_Description of the task_: Every record below should be repeated exactly, with the pictures left out.

- Opening Delimiter -

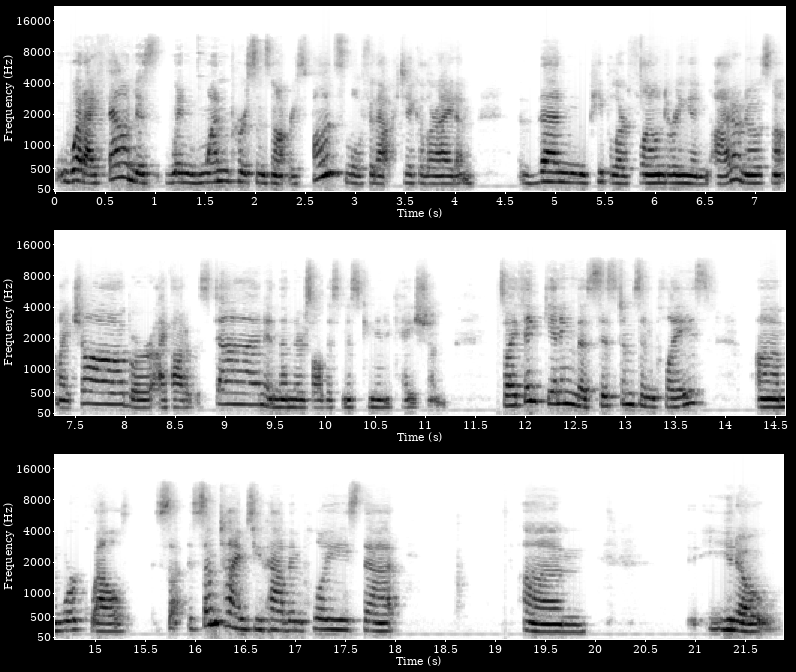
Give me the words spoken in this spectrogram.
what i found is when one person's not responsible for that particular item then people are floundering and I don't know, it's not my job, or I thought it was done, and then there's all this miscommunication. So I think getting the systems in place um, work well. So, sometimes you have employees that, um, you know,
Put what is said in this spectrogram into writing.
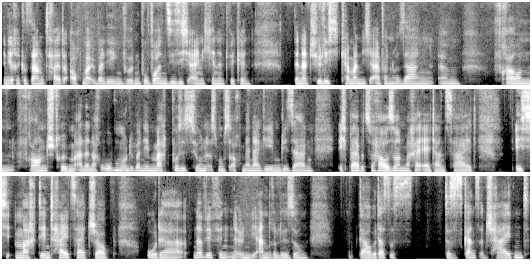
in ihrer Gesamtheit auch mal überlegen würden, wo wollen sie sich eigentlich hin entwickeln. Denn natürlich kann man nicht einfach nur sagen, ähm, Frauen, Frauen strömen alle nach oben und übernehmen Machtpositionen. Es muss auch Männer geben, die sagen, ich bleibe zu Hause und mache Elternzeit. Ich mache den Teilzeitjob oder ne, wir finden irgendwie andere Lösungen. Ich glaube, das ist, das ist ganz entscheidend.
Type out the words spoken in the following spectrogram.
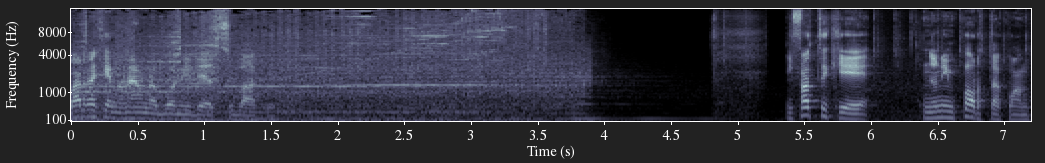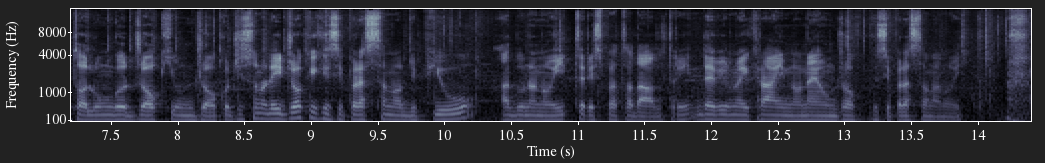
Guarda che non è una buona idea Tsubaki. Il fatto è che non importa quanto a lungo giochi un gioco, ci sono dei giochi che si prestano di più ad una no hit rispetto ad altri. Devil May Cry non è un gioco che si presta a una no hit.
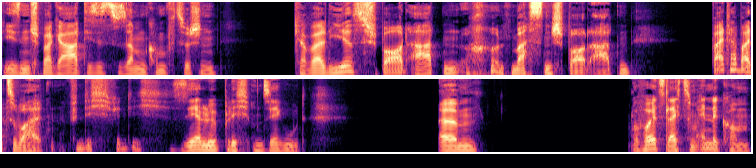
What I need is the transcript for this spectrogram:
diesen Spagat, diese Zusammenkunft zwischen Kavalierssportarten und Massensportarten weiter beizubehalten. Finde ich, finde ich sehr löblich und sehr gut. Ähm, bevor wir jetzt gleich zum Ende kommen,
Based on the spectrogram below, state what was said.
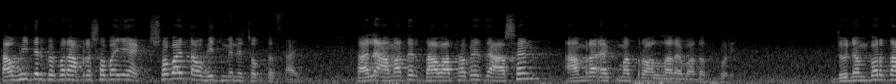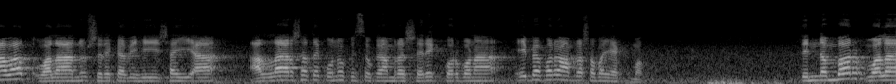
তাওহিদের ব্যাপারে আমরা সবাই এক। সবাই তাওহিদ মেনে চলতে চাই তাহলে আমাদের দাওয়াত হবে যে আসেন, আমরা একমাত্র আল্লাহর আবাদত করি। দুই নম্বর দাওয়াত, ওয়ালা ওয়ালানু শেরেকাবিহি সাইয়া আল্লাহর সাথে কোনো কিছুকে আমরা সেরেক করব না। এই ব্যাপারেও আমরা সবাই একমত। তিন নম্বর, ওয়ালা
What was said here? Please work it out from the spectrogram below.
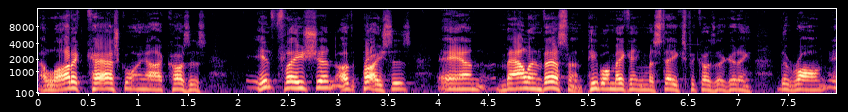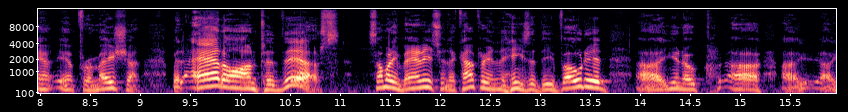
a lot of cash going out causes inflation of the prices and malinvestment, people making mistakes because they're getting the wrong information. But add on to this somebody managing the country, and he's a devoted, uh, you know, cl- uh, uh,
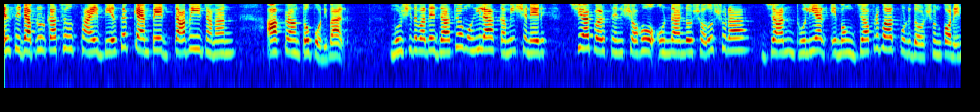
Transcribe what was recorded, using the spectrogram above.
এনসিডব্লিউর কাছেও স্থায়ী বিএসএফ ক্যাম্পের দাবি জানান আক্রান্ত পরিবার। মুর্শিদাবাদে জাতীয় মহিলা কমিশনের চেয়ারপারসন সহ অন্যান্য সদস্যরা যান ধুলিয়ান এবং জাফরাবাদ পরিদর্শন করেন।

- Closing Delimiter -

_Problem solution_:
Give me the words spoken in this spectrogram.
what i found is when one person's not responsible for that particular item then people are floundering and I don't know, it's not my job, or I thought it was done, and then there's all this miscommunication. So I think getting the systems in place um, work well. So, sometimes you have employees that, um, you know,
Put what is said in this spectrogram into writing.
in ihrer Gesamtheit auch mal überlegen würden, wo wollen sie sich eigentlich hin entwickeln. Denn natürlich kann man nicht einfach nur sagen, ähm, Frauen, Frauen strömen alle nach oben und übernehmen Machtpositionen. Es muss auch Männer geben, die sagen, ich bleibe zu Hause und mache Elternzeit. Ich mache den Teilzeitjob oder ne, wir finden irgendwie andere Lösungen. Ich glaube, das ist, das ist ganz entscheidend.
Type out the words spoken in the following spectrogram.
Guarda che non è una buona idea Tsubaki. Il fatto è che non importa quanto a lungo giochi un gioco, ci sono dei giochi che si prestano di più ad una no hit rispetto ad altri. Devil May Cry non è un gioco che si presta a una no hit.
What I need is the transcript for this spectrogram:
diesen Spagat, diese Zusammenkunft zwischen Kavalierssportarten und Massensportarten weiter beizubehalten. Finde ich, finde ich sehr löblich und sehr gut. Ähm, bevor wir jetzt gleich zum Ende kommen,
Based on the spectrogram below, state what was said.
তাওহিদের ব্যাপারে আমরা সবাই এক। সবাই তাওহিদ মেনে চলতে চাই তাহলে আমাদের দাওয়াত হবে যে আসেন, আমরা একমাত্র আল্লাহর আবাদত করি। দুই নম্বর দাওয়াত, ওয়ালা ওয়ালানু শেরেকাবিহি সাইয়া আল্লাহর সাথে কোনো কিছুকে আমরা সেরেক করব না। এই ব্যাপারেও আমরা সবাই একমত। তিন নম্বর, ওয়ালা
What was said here? Please work it out from the spectrogram below.
a lot of cash going out causes inflation of the prices and malinvestment, people making mistakes because they're getting the wrong information. But add on to this somebody managing the country, and he's a devoted, uh, you know, cl- uh, uh,
Transcribe what was recorded, using the spectrogram above.
এনসিডব্লিউর কাছেও স্থায়ী বিএসএফ ক্যাম্পের দাবি জানান আক্রান্ত পরিবার। মুর্শিদাবাদে জাতীয় মহিলা কমিশনের চেয়ারপারসন সহ অন্যান্য সদস্যরা যান ধুলিয়ান এবং জাফরাবাদ পরিদর্শন করেন।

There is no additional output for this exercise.